While graphs are effective in making data interpretation easy, they’re not for everyone. A lot of people struggle with understanding what graphs mean and what they’re trying to show.
If your next project involves making graphs, it’s not enough to find the best graph maker around. You also need to know how to interpret charts and graphs using the following tips:
1. Read the graph’s title
This will help you determine the kind of information the graph is trying to relay. It could be the quantity of plants you sold in a month or the number of books you were able to read in a week.
A graph’s title is short, clear, and direct. You won’t have a lot of problems determining what it means.
2. Take a good look at the keys
It’s not a good idea to write what each symbol or color means on the actual graph. Doing that will just make it look too crowded and overwhelming.
Instead of writing on the actual graph, people write signs, symbols, and colors in a box next to the graph. You can take a look at it to determine what each symbol means.
Sometimes, instead of keys, colors are used to represent data. If that is the case, look for a key that tells what each color means.

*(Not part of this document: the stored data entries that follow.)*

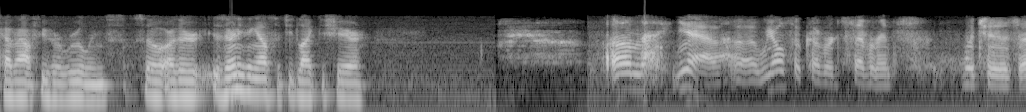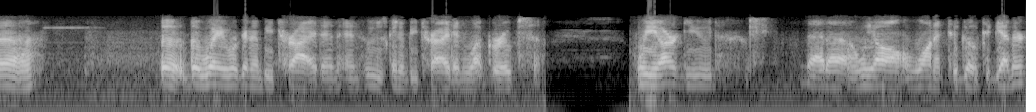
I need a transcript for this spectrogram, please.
come out through her rulings. So, are there is there anything else that you'd like to share? Um, yeah, uh, we also covered severance, which is uh, the the way we're going to be tried and and who's going to be tried in what groups. We argued that uh, we all wanted to go together,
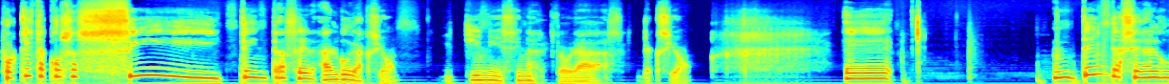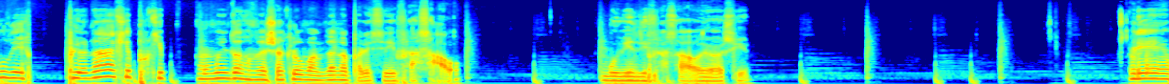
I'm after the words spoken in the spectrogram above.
Porque esta cosa sí intenta hacer algo de acción y tiene escenas exploradas de acción. Eh, intenta hacer algo de espionaje porque momentos donde Jacques Van Damme aparece disfrazado. Muy bien disfrazado, debo decir. Eh,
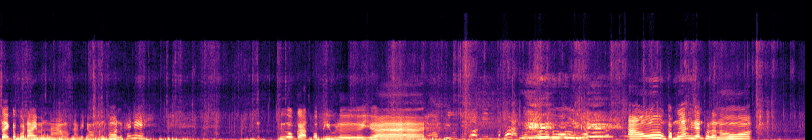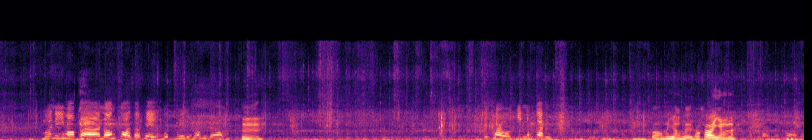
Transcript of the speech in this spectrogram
ใส่กับบ่ได้มันหนาวนะพี่น้องมันร้อนแค่นี้ คือโอกาสอบผิวเลยอะเพราะผิวที่ตอนนี้หน้าผากก็เหลือเป็นวงเอากับเมื่อเฮือนพนละเนาะเมื่อนี้เฮากะนอนกอดสะเพงบดมือเนาะพี่น้องอืมกินข้าวก็กินน้ำกันก็ไม่ยังเคยเข้าวๆยังนะใส่ข้าวบ่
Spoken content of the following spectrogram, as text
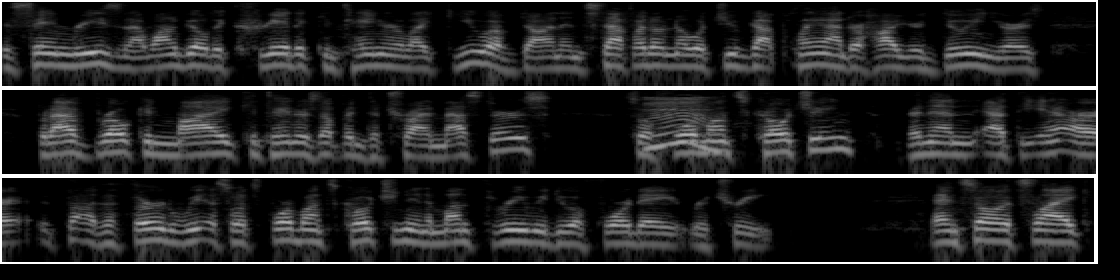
is same reason. I want to be able to create a container like you have done. And Steph, I don't know what you've got planned or how you're doing yours, but I've broken my containers up into trimesters. So mm. four months coaching, and then at the end, or the third week, so it's four months coaching. In a month three, we do a four day retreat. And so it's like,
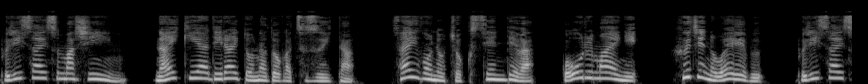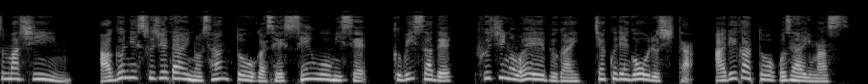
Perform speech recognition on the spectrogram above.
プリサイスマシーン、ナイキアディライトなどが続いた。最後の直線ではゴール前にフジノウェーブ、プリサイスマシーン、アグネスジェダイの3頭が接戦を見せ、首差で富士のウェーブが1着でゴールした。ありがとうございます。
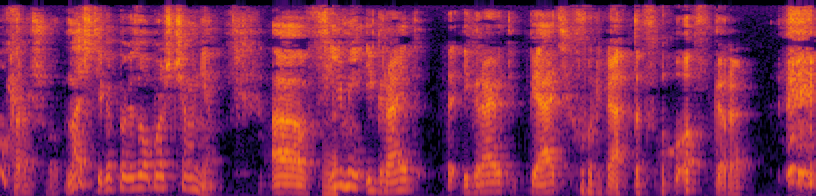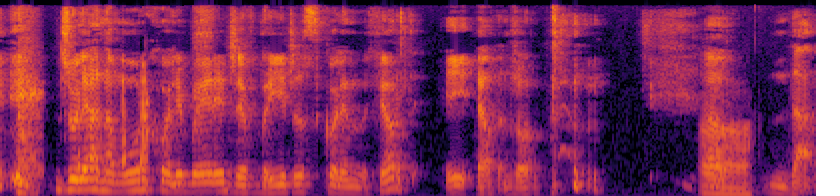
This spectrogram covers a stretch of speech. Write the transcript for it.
Ну, хорошо. Значит, тебе повезло больше, чем мне. А в фильме да. играет играют пять лауреатов Оскара. Джулиана Мур, Холли Берри, Джефф Бриджес, Колин Фёрд и Элтон Джон. А, да,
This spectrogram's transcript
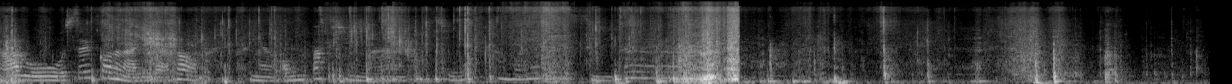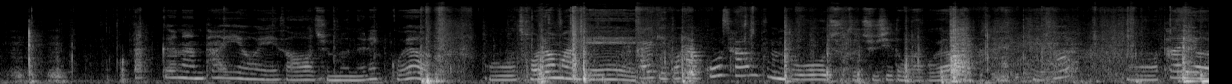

There are online tools that make creating and interpreting data in graphs easier and faster. Venngage, for example, has templates you can use when you have to make science data tables and graphs.

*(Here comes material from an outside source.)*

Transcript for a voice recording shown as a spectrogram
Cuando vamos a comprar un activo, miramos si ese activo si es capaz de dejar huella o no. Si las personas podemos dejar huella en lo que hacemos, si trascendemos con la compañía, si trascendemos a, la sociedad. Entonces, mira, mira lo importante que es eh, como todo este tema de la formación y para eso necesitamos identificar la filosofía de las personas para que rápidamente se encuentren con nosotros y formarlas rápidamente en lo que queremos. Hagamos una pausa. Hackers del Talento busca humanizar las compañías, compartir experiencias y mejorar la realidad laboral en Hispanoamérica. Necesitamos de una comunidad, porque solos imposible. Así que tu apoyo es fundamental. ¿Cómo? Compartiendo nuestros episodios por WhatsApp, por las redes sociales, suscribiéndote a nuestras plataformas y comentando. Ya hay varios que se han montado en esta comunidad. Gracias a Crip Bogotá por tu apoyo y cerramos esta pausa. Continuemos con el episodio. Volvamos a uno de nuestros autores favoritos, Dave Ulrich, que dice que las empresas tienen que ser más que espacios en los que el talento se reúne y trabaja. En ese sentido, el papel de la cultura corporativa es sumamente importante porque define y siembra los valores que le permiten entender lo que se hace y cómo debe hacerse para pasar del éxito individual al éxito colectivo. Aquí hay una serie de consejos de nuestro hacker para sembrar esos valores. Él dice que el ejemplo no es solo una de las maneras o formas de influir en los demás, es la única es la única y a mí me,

3. Read the labels
Proper labeling will tell you what parameters or variables are being shown. For example, on a line graph that shows the number of plants sold in a specific month, the x-axis can be used to show the days of the month. On the other hand, the y-axis may be used to tell the number of plants sold.
In the case of a circle chart, the percentage of the circle may show the number of plants sold by colors in a specific month. For example, 50% of the plants may be green, 30% are blue, and 20% are yellow.
4. Take a look at the measurements
Measurement scale is a critical part of the data collection process. It’s equally important in analysis and presentation, too.
Take note that there are 4 types of variables- nominal, ordinal, discrete, and continuous. Each of these variables has different applications.
Nominal and ordinal variables are considered qualitative data. They typically show the properties or qualities of the data. Usually, they are represented by a number code, name or symbol.
Discrete and continuous, on the other hand, are categorized as quantitative data. These are data you’d find expressed in numbers. Good examples are body temperature, age, and blood pressure.
Understanding data type is important for you to analyze data sets using the right statistical methods. It will also help you understand if the data you’re trying to assess in your graphs and charts make sense.
5. Draw your conclusions
Your conclusion should be based on your data and you should be able to draw it faster than you would with a written description.
On a line graph, for example, you can easily see that a specific color rose the highest while the other one rose the lowest.
In the case of a bar graph, you can also easily see which bar grew the highest. For circle charts, on the other hand, you can easily tell your conclusions by looking at the portions.
In making conclusions and summarizing, the key is to look for a trend that stands out. Check for any piece of information and start drawing your conclusion from there.
If you are not used to interpreting data and graphs, you might struggle in summarizing information with your own words at first. If this is the case, there’s nothing wrong with starting over.
When going through the chart and data again, try to take your time investigating the pieces of information. Make sure that you aren’t overlooking the most important details of the graph.
6. Use your own words
In drawing conclusions, it’s a good idea to improve your vocabulary. For example, if a graph is showing trends, rates or any amount of change, words like ‘go up’ and ‘rise’ are good to include in your summary.
For any decrease, consider using words like ‘decline’, ‘fall’, ‘drop’, and ‘go down’.
For a small change, you can describe it as “insignificant”, “minor”, “slight”, “unimportant”, or “slow”. For abrupt or large changes, words like “major”, “significant”, “rapid”, “steep”, and “sharp” are good to use.
In case there’s very little change, you can just describe the situation or event as “stable”.
In describing pieces of information that aren’t accurate, words such as “roughly”, “around”, “just over”, “just under”, and “approximately” are good to use. If you can’t find a single trend and all you see are fluctuations, you can describe it as “going up and down” or “like waves”.